Caldwell may be a miniaturist, but she writes with real power about lost love and, although I found Natalie Abrahami’s production sombrely underlit, I was much moved.”

Michael Billington “Guardian”

Carnival (2008)


carnival1Some lies are more believable than truth

Two sisters, taken in by a Romany carnival troupe during the wars of the 1990s find themselves at the end of the road in Belfast 2008. They face a choice; stick and stay with the dying Carnival, or twist and step onto the bottom rung of Belfast life?

Production Details

Kabosh’s Carnival, by Lucy Caldwell, played the Ulster Bank Festival at Queens, through 23rd October to the 1st November. Over 1,500 people entered the exotic surroundings of the Spiegeltent to witness performances by Maggie Cronin, Vincent Higgins, Liam McMahon, Patrick O’Reilly, Tanya Wilson, Claire Lamont and Paul Kennedy, as they brought to life the story of Katya and Illena, two girls trapped in the Romany carnival which has reached the end of line. Featuring stunning aerial artistry from Kelsey Long, and the extraordinary music of Oleg Ponomarev and Drazen Djerek, Carnival brought the full force of theatrical performance to the Festival’s most unique venue.

Leaves (2007)


leaves2“We are where we come from? That’s not true. Because if that’s true there’s no hope for any of us.”

Lori is coming home from her first term at university. Its only been a few weeks and already things have gone badly wrong. But none of the rest of the family knows, or understands, what really happened. In this fiercely observed family drama, three teenage girls struggle to define who they are, and why, and where they might be going.

LEAVES premiered in Chapel Lane, Galway, on 1st March 2007 before transferring to the Royal Court Theatre (Upstairs), London. The play won the 2006 George Devine Award and the 2007 Susan Smith Blackburn Award.


Fiona Bell, Alana Brennan, Conor Lovett, Daisy Maguire, Penelope Maguire, Kathy Rose O’Brien Director Garry Hynes; Set Design: Francis O’Connor; Lighting Ben Ormerod; Sound: John Leonard; Music: Sam Jackson


French Translation of Leaves

berthFeuilles, Séverine Magois’s translation of Leaves, directed by Mélanie Leray for Theâtre des Lucioles premièred at the Théâtre National de Bretagne in Rennes on February 26, 2009.

The cast included David Jeanne-Comello and Valérie Schwarcz.

The translation, by Séverine Magois (who won a Molière in 2005 for her translation of The Browning Version), has been published by Les Editions théâtrales with the support of the Centre national du livre

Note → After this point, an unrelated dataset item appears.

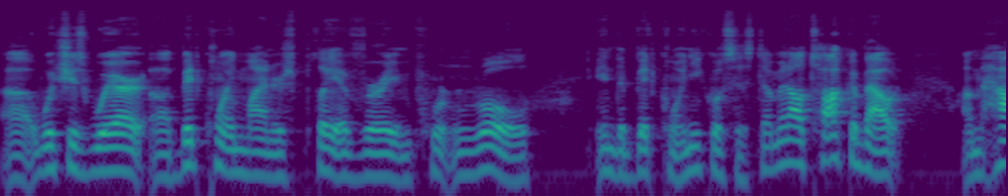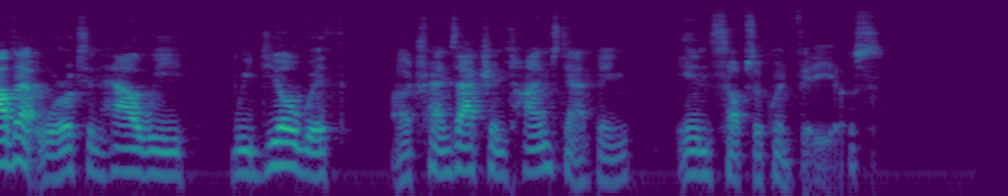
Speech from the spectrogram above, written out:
uh, which is where uh, Bitcoin miners play a very important role in the Bitcoin ecosystem. And I'll talk about um, how that works and how we we deal with uh, transaction timestamping in subsequent videos.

Praise for “Leaves”

This is an unmissable play… This is Lucy Caldwell’s first full-length play, but it has the maturity, thoughtful compassion and controlled theatricality of experience.
John Peter, The Sunday Times

[A] highly promising first play.
Michael Billington, The Guardian

Caldwell is spectacularly good. […] Caldwell has done a remarkable job of character creation, each one a totally credible, rounded individual; she also has an extraordinary grasp of the reality of suffering, as well as the triggers of self-preserving selfishness.
Emer O’Kelly, Irish Independent

Caldwell’s evocation of the imperviousness of depression to logic, and the heartbreaking isolation which results is exceptional, as is her understanding of the relationship between siblings in their most tender and vulnerable years.
Mary Coll, Irish Independent

Leaves dramatises the stresses of this desolate situation with unblinking insight and quiet, rueful humour.
Paul Taylor, Independent

Caldwell digs deep, touches on raw pain and the result is moving.
Sarah Hemming, Financial Times

[A] strikingly mature work, both upsetting and, in the end, uplifting.
Quentin Letts, The Daily Mail

Acutely perceptive… Thoughtful and sensitive.
Sam Marlowe, The Times